=== Work to complete ===
Nothing but the images is to be left out of your exact copy of the entries.

Data records

==================================================

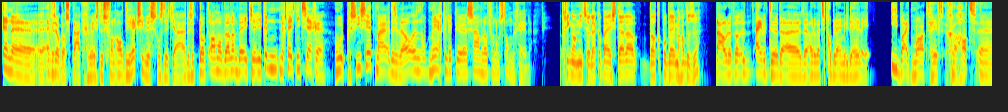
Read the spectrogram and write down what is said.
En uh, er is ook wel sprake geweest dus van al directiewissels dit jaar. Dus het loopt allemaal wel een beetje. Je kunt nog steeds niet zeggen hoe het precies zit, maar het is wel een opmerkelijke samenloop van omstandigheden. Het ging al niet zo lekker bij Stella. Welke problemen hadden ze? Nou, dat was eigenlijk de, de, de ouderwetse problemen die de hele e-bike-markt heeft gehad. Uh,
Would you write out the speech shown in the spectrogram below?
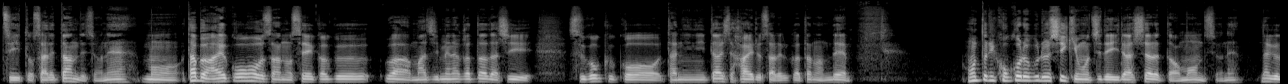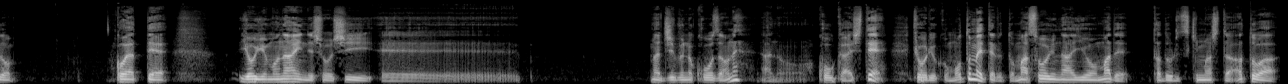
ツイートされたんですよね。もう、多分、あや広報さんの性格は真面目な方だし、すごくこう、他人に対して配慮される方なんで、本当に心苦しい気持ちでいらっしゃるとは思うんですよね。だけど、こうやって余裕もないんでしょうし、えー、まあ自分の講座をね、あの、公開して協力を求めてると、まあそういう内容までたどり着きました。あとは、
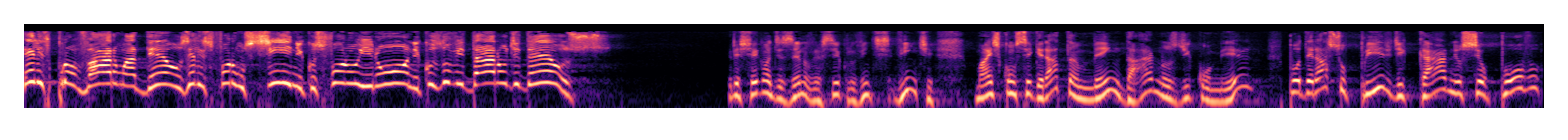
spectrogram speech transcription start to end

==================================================

=== Answer for this exercise ===
Read the spectrogram and write down what is said.
En uh, er is ook wel sprake geweest dus van al directiewissels dit jaar. Dus het loopt allemaal wel een beetje. Je kunt nog steeds niet zeggen hoe het precies zit, maar het is wel een opmerkelijke samenloop van omstandigheden. Het ging al niet zo lekker bij Stella. Welke problemen hadden ze? Nou, dat was eigenlijk de, de, de ouderwetse problemen die de hele e-bike-markt heeft gehad. Uh,
Would you write out the speech shown in the spectrogram below?
ツイートされたんですよね。もう、多分、あや広報さんの性格は真面目な方だし、すごくこう、他人に対して配慮される方なんで、本当に心苦しい気持ちでいらっしゃるとは思うんですよね。だけど、こうやって余裕もないんでしょうし、えー、まあ自分の講座をね、あの、公開して協力を求めてると、まあそういう内容までたどり着きました。あとは、
spectrogram speech transcription start to end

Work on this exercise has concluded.